Mr. Rossiter struggles nobly with this question, and attempts to construct a picture of Hamilton’s “good society” which will somehow make one forget his enthusiasm for child labor as revealed in the Report on Manufactures. But what comes out, in the end, is Hamilton’s ardent nationalism. Mr. Rossiter describes him, presumably not altogether seriously, as “the one ‘full-blooded American’ alive in the early years of the Republic.” By this Mr. Rossiter means that while practically all of his contemporaries divided their loyalty between their separate states and the new national union, Hamilton was exclusively devoted to the latter. It was believed at the time that he would have been very happy to eliminate the states as anything more than convenient administrative units, and the evidence seems to support this belief. Mr. Rossiter knows, as Hamilton knew, that this was one of the things that set him apart from his fellow Americans. So did the content and spirit of his nationalism. As Mr Rossiter says, “He wanted to be, and thought every man of sense would want to be, a citizen of a great community, a nation raised to power and glory.” Well: there were plenty of Americans, men of sense or not, who wanted only to be happy and free. (And I suspect there are plenty of political scientists who would regard Hamilton’s notion as of dubious value in the quest for international order and stability.) The United States has, in fact, become a nation of power and perhaps of glory as well, but it was not because of conscious pursuit of these goals. Even today this kind of nationalism is not particularly congenial to many Americans, and this may be one of the reasons we feel exasperated at the recent antics of Charles de Gaulle. It is not so much that he has challenged our international leadership, a leadership still accepted with a certain amount of reluctance, but that he gives the impression of playing a game which is alien to us, and which we would be too embarrassed to play—at leas’ so blatantly. Alexander Hamilton would have understood the General very well indeed, for they are of the same brotherhood in spirit.

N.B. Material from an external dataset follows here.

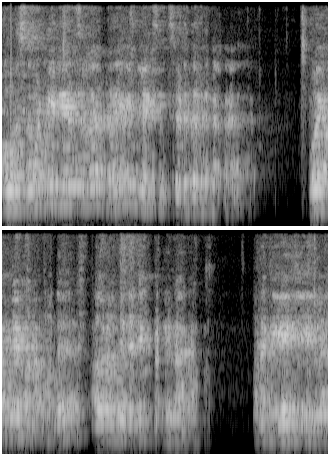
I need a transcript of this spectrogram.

But we were not a Gaullist people in the last quarter of the eighteenth century, nor are we now And here, I think, we come back to the perennial problem of Hamilton’s rank and place among the roll of American heroes. In spite of Mr. Rossiter’s urbanely passionate pleading, we have to leave Hamilton just where he was before—in a position of permanent ambiguity. His contributions to the Constitution and to the nation were great, as is generally recognized, but as he recognized, he was not truly one of us. After all, what would we have done all these years with a Declaration of Independence which listed the inalienable rights as “Life, Liberty, and the Pursuit of Glory”?
June 11, 1964